As part of the Corporate Wetlands
Restoration Partnership, Atlantic City Electric provided funding for the
restoration of Cox Hall Creek tidal wetlands. Cox Hall Creek is an 87-acre
tidal basin in Lower Township, Cape May County, N.J. In the late 1800s, this
area of wetlands was disconnected from the Delaware Bay to facilitate salt hay
farming and mosquito control. This drastic change restricted important tidal
flushing. The altered hydrologic regime has converted the Cox Hall Creek basin
into a low-quality freshwater system dominated by a monotypic stand of the
invasive phragmites, or common reed, which provides minimal value to waterfowl
and other wildlife.
The restoration of native habitat along
the New Jersey coast is critical for wildlife, especially migratory birds.

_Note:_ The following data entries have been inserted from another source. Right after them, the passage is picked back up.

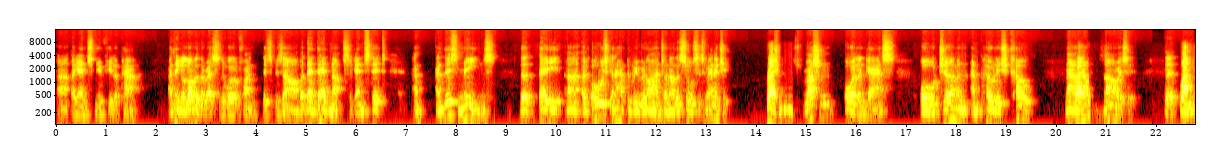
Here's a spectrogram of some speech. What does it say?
uh, against nuclear power. I think a lot of the rest of the world find this bizarre, but they're dead nuts against it. And, and this means that they uh, are always going to have to be reliant on other sources of energy. Right. Russian oil and gas or German and Polish coal. Now, right. how bizarre is it that well,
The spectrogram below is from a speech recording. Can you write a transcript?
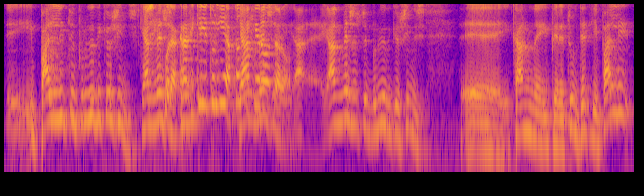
οι υπάλληλοι του Υπουργείου Δικαιοσύνης. Και αν Σίγουρα, κρατική λειτουργία, αυτό και είναι το αν χειρότερο. Μέσα, α- αν μέσα στο Υπουργείο Δικαιοσύνης ε, κάνουν, υπηρετούν τέτοιοι υπάλληλοι,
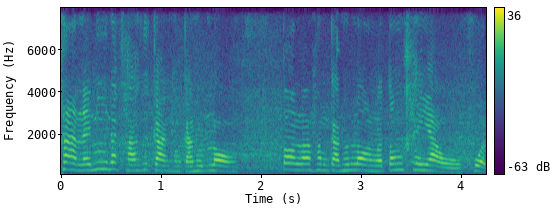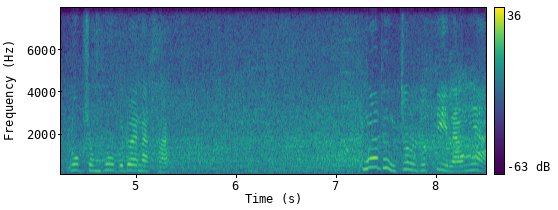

Both
the Cape May Peninsula and the Delaware Bay are world-renowned for supporting
an abundance and diversity of shorebirds, wading birds and waterfowl, which
utilize mud flats and shallow wetlands to refuel during migration.
The purpose of the Cox Hall Creek
restoration is to restore estuarine intertidal emergent wetlands for fish and
wildlife through the reintroduction of tidal inundation into the basin. It will
be accomplished by installing a large water control structure and connecting pipe
to facilitate managed bidirectional flow between the basin and Delaware Bay.
Control of the phragmites will be accomplished through improved exchange
between the two water bodies.